SUPPLIED MATERIAL:
□ □ □ □

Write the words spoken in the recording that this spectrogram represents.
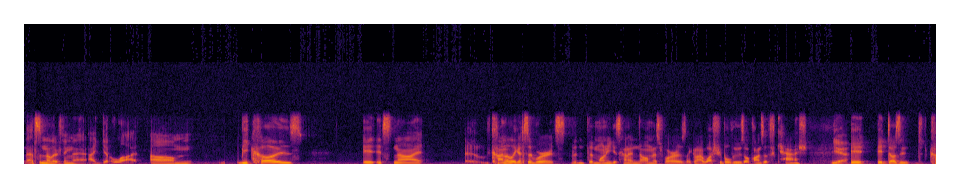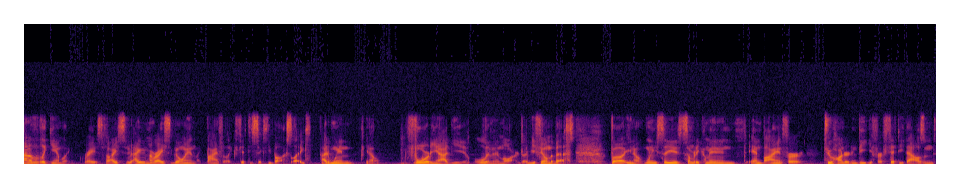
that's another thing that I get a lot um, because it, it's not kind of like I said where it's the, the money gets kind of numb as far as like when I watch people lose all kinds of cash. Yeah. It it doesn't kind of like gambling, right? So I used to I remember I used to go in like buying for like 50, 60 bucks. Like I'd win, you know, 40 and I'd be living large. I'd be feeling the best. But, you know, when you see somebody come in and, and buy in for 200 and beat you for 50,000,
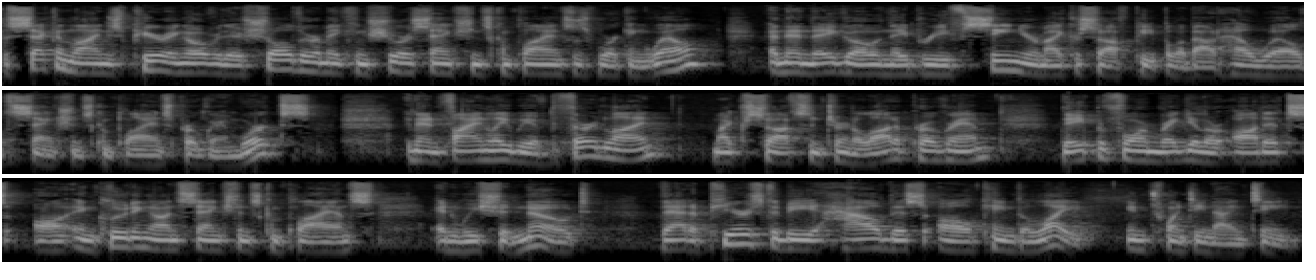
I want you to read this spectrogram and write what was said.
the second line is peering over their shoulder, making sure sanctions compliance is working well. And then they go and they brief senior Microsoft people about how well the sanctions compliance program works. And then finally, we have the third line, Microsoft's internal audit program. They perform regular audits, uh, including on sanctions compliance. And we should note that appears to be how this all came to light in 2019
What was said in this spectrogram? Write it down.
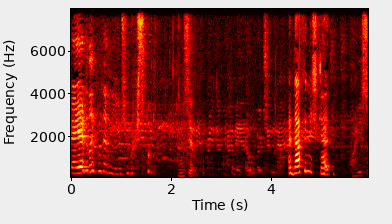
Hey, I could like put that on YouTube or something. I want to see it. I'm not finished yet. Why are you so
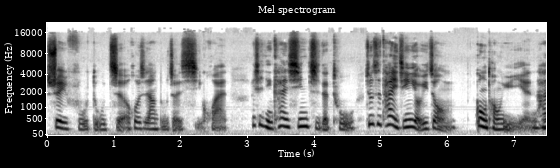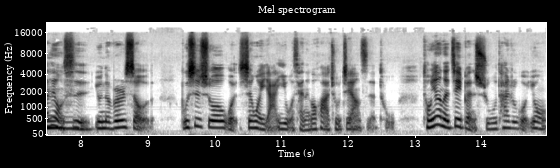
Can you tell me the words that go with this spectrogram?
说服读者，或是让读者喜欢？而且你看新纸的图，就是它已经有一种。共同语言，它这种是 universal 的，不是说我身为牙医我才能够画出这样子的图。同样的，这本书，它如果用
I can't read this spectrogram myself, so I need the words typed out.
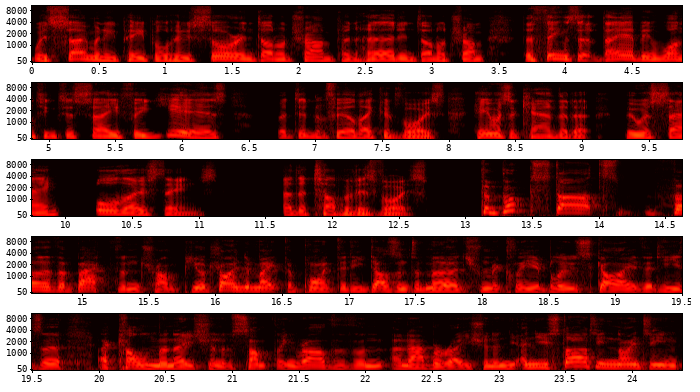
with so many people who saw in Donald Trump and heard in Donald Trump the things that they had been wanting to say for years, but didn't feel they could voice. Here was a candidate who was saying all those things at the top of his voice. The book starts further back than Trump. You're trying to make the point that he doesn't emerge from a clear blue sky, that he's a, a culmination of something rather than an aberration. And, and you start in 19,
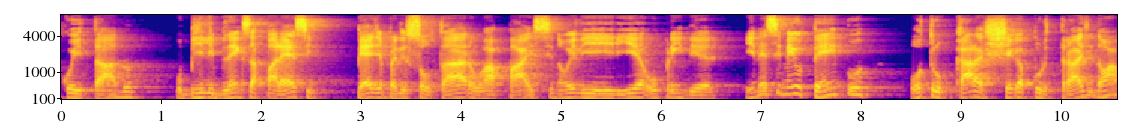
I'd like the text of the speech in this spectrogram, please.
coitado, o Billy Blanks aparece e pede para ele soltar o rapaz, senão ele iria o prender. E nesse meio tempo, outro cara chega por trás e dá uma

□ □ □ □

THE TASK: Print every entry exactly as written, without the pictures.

OUTPUT FOR THIS TASK:
Write the words spoken in the recording that this spectrogram represents.
that's another thing that I get a lot um, because it, it's not kind of like I said where it's the, the money gets kind of numb as far as like when I watch people lose all kinds of cash. Yeah. It it doesn't kind of like gambling, right? So I used to I remember I used to go in like buying for like 50, 60 bucks. Like I'd win, you know, 40 and I'd be living large. I'd be feeling the best. But, you know, when you see somebody come in and, and buy in for 200 and beat you for 50,000,
I want you to read this spectrogram and write what was said.
the second line is peering over their shoulder, making sure sanctions compliance is working well. And then they go and they brief senior Microsoft people about how well the sanctions compliance program works. And then finally, we have the third line, Microsoft's internal audit program. They perform regular audits, uh, including on sanctions compliance. And we should note that appears to be how this all came to light in 2019
What was said in this spectrogram? Write it down.
Hey, I could like put that on YouTube or something. I want to see it. I'm not finished yet. Why are you so
Can you tell me the words that go with this spectrogram?
说服读者，或是让读者喜欢？而且你看新纸的图，就是它已经有一种。共同语言，它这种是 universal 的，不是说我身为牙医我才能够画出这样子的图。同样的，这本书，它如果用
I can't read this spectrogram myself, so I need the words typed out.
with so many people who saw in Donald Trump and heard in Donald Trump the things that they had been wanting to say for years, but didn't feel they could voice. Here was a candidate who was saying all those things at the top of his voice. The book starts further back than Trump. You're trying to make the point that he doesn't emerge from a clear blue sky, that he's a, a culmination of something rather than an aberration. And, and you start in 19,
I'd like the text of the speech in this spectrogram, please.
coitado, o Billy Blanks aparece e pede para ele soltar o rapaz, senão ele iria o prender. E nesse meio tempo, outro cara chega por trás e dá uma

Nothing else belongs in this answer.